Mexican tax reform fails

Reforming Mexico’s tax system, which is rampant with corruption and inefficiency, has been a pillar of Fox’s agenda since he was elected in 2000. Mexico raises less revenue through taxation than nearly any other Latin American country, just 12 percent of its $600 billion gross domestic product. Fox has argued that improving tax collection is essential to increasing government investment in such key areas as education, health and welfare programs to alleviate the poverty that afflicts more than half of Mexico’s 100 million people.

The failed plan would have levied a six percent tax on food and medicine, a highly unpopular notion. More generally, the VAT would have been lowered but applied with fewer exemptions. Here is a summary of why the plan failed politically. Now the Fox reformist agenda is considered dead.

The big loser, of course, is Fox. But the reforms were by no means a complete positive. Fox claimed he needed the additional revenue to help the poor, but then why tax food and medicine? If Mexico wishes to raise more revenue, why not simply eliminate VAT exceptions?

Mexico’s low tax collections have been the country’s blessing and curse for many decades.
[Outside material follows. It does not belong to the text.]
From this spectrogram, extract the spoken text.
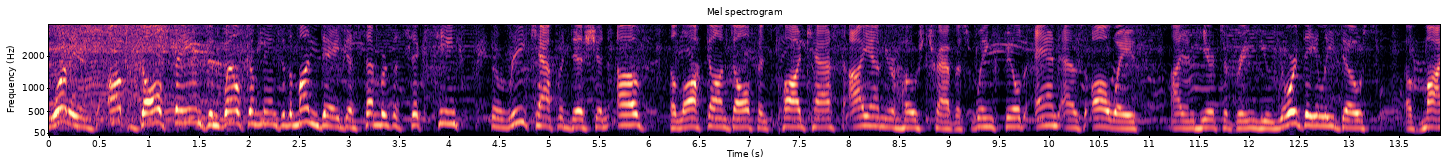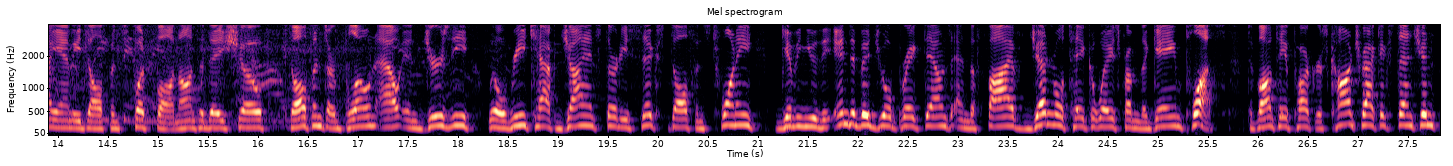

The Mexican economy has been one of the most dynamic of the twentieth century, growing at an average rate of more than five percent per annum. The fiscally starved government, however, has become almost completely corrupt. One reason is that public sector salaries are so low. The time probably has come to improve the quality of the public sector, it now seems that Fox is not the politician to bring the country there. In his three years in office he has yet to win a single major legislative victory.